Toyota unveiled the Urban Utility (or U2) concept car Tuesday with this message to the world: "Maximum function and minimal footprint."
What this message means in real (well, conceptually real) terms is this: While the typical car you buy has everything pretty much welded, glued or bolted down, the U2 concept's designed to be versatile and customizable to the max.
"We designed it to be pure flexibility," said Kevin Hunter, president of Toyota's Calty Design Research in Newport Beach, California. The designers imagined what today's young, creative, urban types would need for their diverse activities, from sports like sailboarding (big things) to social activities, where you want the whole crowd in the car (more seating).
"It's mainly for people who move in and out of the city," Hunter added. "If you're a city dweller you might even not need a car this big. But this is really for people who are active, carrying stuff."
The Urban Utility concept is designed to accommodate such urbanites with features like this: A retractable roof for carrying really long or tall things. Full disclosure: I have long dreamed of this feature.
There's also a tailgate for easy loading that turns into a ramp, for even easier loading. I really could have used this when I was buying boulders for my backyard.)
If you have more stuff than people, the front passenger seat's removable, and the back seats fold down to open up the cargo space.
Hooks, racks, and overhead storage nets let you stash stuff out of the way...
... or attach useful accessories, such as a small work surface with its own light, which attaches to a bracket in the dashboard.
A lot of consumer cars have promised flexible storage, especially minivans. But no self-respecting young urbanite wants to drive one of those--let alone park it. The Urban Utility concept is supposed to be closer to the size of the Scion xB--a much more manageable profile for city streets and alleyways. Besides, the U2 does any minivan one better with its ramp and rollback roof.
Like any concept, the Urban Utility may never hit the road. But Toyota's had other successful concepts come out of Calty Design Research, such as the distinctive and popular Toyota FJ Cruiser.

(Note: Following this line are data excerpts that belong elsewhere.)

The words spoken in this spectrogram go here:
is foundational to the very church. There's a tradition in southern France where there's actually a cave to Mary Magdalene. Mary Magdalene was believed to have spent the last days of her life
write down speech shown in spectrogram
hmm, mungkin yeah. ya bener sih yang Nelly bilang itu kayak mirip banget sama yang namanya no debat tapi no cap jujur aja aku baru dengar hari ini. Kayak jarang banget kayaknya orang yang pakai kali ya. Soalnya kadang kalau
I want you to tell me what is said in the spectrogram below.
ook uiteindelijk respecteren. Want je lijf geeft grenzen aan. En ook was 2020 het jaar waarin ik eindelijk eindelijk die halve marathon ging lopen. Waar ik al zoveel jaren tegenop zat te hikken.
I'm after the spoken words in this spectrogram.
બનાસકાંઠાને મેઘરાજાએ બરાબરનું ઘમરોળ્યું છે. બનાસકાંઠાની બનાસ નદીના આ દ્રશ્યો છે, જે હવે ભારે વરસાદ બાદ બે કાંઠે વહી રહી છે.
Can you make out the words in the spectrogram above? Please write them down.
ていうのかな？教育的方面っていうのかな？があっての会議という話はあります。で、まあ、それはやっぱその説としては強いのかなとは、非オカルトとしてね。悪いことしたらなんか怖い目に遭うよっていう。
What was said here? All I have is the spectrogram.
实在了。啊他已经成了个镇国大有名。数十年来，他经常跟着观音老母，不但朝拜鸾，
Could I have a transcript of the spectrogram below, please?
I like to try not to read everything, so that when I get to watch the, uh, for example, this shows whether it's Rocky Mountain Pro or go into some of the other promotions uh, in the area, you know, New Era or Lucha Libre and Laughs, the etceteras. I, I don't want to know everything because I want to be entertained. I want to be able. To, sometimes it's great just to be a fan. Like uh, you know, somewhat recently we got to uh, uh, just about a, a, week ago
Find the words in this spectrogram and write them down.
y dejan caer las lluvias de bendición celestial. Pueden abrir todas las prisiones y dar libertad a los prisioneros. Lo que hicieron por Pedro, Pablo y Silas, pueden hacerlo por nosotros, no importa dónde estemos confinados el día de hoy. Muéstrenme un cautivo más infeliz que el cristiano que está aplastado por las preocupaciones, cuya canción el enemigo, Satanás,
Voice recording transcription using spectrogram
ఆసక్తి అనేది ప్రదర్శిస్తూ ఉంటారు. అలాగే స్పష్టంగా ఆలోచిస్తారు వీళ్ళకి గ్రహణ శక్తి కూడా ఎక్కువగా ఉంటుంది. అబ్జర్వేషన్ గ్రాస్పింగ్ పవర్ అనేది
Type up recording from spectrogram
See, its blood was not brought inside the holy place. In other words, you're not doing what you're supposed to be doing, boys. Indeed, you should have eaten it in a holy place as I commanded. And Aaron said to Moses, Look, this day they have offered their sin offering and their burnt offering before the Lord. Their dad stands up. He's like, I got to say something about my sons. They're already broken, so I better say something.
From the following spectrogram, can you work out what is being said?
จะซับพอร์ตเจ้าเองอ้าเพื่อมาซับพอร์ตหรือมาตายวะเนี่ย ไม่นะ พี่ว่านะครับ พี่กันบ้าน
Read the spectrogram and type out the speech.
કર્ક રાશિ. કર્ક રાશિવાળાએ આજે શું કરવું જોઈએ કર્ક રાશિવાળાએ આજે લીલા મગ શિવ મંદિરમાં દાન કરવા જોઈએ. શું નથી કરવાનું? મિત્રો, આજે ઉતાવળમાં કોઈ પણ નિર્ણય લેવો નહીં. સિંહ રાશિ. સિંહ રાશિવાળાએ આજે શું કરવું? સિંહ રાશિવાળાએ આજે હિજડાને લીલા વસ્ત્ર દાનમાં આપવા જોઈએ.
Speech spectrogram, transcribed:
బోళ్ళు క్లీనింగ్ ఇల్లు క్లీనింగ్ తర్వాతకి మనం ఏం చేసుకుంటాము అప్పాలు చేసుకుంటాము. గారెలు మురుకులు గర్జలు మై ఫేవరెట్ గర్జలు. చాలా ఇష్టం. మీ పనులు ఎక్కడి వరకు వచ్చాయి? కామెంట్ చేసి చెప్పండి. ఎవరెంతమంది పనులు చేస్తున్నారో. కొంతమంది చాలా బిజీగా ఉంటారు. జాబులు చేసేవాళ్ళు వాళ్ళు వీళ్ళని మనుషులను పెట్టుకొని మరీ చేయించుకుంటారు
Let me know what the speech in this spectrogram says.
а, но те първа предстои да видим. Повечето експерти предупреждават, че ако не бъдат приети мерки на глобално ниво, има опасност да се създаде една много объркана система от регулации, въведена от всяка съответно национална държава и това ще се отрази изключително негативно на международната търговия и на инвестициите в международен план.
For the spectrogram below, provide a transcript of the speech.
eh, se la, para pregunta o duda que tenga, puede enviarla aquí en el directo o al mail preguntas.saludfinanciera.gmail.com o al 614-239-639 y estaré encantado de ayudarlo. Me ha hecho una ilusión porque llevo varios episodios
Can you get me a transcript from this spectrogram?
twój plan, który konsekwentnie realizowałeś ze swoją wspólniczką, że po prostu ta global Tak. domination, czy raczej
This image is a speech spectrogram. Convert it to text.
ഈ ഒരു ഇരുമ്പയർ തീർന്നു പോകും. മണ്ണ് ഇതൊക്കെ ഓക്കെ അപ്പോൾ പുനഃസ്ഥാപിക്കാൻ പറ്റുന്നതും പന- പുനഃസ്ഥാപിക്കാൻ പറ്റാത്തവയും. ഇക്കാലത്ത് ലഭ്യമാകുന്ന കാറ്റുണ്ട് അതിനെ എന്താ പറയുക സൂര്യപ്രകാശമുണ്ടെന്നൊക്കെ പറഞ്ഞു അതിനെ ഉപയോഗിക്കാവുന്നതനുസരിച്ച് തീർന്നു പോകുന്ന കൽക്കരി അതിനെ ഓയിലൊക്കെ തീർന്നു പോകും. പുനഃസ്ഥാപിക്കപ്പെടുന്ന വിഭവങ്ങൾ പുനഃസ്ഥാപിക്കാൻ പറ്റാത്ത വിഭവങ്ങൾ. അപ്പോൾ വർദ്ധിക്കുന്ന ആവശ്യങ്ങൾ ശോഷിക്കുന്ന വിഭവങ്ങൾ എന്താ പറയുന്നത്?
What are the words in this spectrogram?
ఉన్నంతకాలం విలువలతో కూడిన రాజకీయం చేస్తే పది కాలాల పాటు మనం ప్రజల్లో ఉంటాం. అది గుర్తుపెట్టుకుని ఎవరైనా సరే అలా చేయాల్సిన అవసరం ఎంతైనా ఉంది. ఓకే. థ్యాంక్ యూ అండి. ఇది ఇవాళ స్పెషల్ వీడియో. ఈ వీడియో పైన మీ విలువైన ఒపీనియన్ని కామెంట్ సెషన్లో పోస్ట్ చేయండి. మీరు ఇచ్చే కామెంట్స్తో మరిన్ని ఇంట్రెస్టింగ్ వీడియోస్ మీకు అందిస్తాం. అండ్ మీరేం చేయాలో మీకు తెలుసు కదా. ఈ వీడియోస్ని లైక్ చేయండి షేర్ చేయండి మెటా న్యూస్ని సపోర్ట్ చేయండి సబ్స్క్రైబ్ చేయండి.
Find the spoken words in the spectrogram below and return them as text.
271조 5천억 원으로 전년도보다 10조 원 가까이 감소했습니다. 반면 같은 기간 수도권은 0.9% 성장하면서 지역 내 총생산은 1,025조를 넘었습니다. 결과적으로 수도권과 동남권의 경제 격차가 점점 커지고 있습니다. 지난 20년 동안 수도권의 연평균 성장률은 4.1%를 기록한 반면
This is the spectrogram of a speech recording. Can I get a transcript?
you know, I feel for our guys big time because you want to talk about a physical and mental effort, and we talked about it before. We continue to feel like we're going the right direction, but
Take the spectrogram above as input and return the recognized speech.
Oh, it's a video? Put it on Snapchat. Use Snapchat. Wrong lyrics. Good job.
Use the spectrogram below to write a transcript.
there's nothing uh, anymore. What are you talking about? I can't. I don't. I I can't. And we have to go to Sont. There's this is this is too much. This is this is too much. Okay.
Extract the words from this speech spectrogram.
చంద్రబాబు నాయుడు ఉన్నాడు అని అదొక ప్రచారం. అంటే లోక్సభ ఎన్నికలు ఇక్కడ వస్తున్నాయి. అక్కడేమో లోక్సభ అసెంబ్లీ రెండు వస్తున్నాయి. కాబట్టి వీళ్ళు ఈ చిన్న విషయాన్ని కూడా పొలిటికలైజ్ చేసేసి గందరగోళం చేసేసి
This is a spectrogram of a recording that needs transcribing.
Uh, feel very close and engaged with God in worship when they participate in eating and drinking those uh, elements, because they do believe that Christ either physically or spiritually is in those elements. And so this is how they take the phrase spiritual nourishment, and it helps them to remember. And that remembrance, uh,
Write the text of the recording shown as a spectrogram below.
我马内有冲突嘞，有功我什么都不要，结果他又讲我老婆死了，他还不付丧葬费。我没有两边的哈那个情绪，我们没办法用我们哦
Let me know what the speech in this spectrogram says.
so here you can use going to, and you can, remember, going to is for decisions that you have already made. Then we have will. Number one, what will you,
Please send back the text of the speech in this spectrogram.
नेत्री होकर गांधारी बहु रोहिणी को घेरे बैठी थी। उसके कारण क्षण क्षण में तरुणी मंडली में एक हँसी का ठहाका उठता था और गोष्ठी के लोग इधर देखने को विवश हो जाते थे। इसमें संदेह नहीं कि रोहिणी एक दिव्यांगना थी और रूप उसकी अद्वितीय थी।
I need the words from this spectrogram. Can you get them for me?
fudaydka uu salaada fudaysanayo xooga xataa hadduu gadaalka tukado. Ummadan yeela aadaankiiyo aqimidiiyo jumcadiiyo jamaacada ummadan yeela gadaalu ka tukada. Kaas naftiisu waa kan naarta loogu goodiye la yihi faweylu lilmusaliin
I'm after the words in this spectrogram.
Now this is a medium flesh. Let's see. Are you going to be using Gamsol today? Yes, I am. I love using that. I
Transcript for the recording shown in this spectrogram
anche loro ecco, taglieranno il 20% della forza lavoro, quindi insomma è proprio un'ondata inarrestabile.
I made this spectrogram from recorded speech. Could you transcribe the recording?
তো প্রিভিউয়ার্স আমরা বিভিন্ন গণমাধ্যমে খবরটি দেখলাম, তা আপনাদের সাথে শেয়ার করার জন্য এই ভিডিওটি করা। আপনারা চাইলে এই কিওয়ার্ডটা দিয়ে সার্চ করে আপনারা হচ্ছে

The U2 taps into the modern trend of customization and personalization, rather than one-car-fits-all.
Would you drive a car that raises the roof, lowers the ramp, pulls out the seats and more, to fit whatever you need for that trip? Let us know in the comments.
Sign up for CIO Asia eNewsletters.